For parents:

The 5 Love Languages of Teenagers: The Secret to Loving Teens Effectively by Gary Chapman

Do you feel like you just aren’t communicating well with your teenager? This adaptation of Dr. Gary Chapman’s The Five Love Languages, gives you the tools and resources to show love to your teenager in a way that best communicates to them! This book describes development, explains the teenage world and covers the 5 different love languages. Let’s learn to love teenagers more effectively!

For the Love: Fighting for Grace in a World of Impossible Standards by Jen Hatmaker

Hands down, this is the best book I read this year. While I’m sure men would find this book witty and charming, this one is mainly for the ladies. Jen Hatmaker will make you laugh until you cry as she covers marriage, parenting and important topics like yoga pants and coffee. In a world full of Pinterest and Instagram parents, Jen encourages women to break free of shame and impossible standards.

For Parents Only: Getting Inside the Head of Your Kid  by Shaunti Feldhahn

Written by the same person who wrote For Young Men/Women Only, this book uses a survey and interviews with teens and tweens to discuss things that parents don’t always understand about their children. This short book will cover topics such as their need for freedom, how the boundaries parents set impact teens, how to get teens to open up and talk to you, and ways to help them feel more secure and confident.

 

For youth ministers:

Lead Small: Five Big Ideas Every Small Group Leader Need to Know by Reggie Joiner

I read this book last fall and absolutely loved it! This book is great for small group (or Teen Lifeline Support Group) principles. By leading small, youth ministers, volunteers and small group leaders can have a tangible impact on teenagers’ lives. By investing, you can have a greater and more long-term relationship. This small books is a quick-read and will equip you to lead great small groups in your youth ministry.

Washed and Waiting: Reflections on Christian Faithfulness and Homosexuality by Wesley Hill

It is not a secret, homosexuality is a no longer a topic that can be ignored by the church. Wesley Hill uses personal experience and scripture to discuss the question, Is there a place for “celibate, gay christians in the church?” I have loved the perspective and heart behind this book. It is not a book of judgement or condemnation but offers a message of hope and grace.

 

Have you read any other books lately that you would like to recommend? Please let us know your book suggestions and thoughts after you read some from our list! 

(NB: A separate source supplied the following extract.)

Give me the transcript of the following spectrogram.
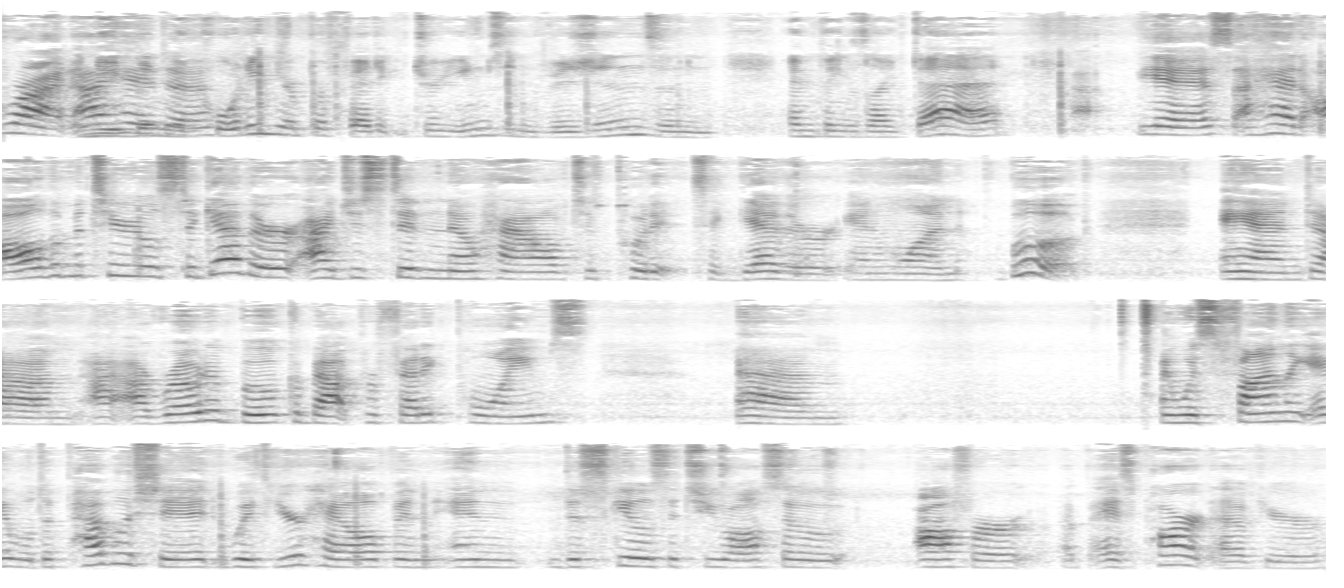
right? And I you'd had been uh, recording your prophetic dreams and visions and and things like that. Yes, I had all the materials together. I just didn't know how to put it together in one book. And um, I, I, wrote a book about prophetic poems um, and was finally able to publish it with your help and, and the skills that you also offer as part of your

Karlie Duke was in one of Teen Lifeline’s original support groups and now is our Communications Director. She is passionate about encouraging students to live better stories.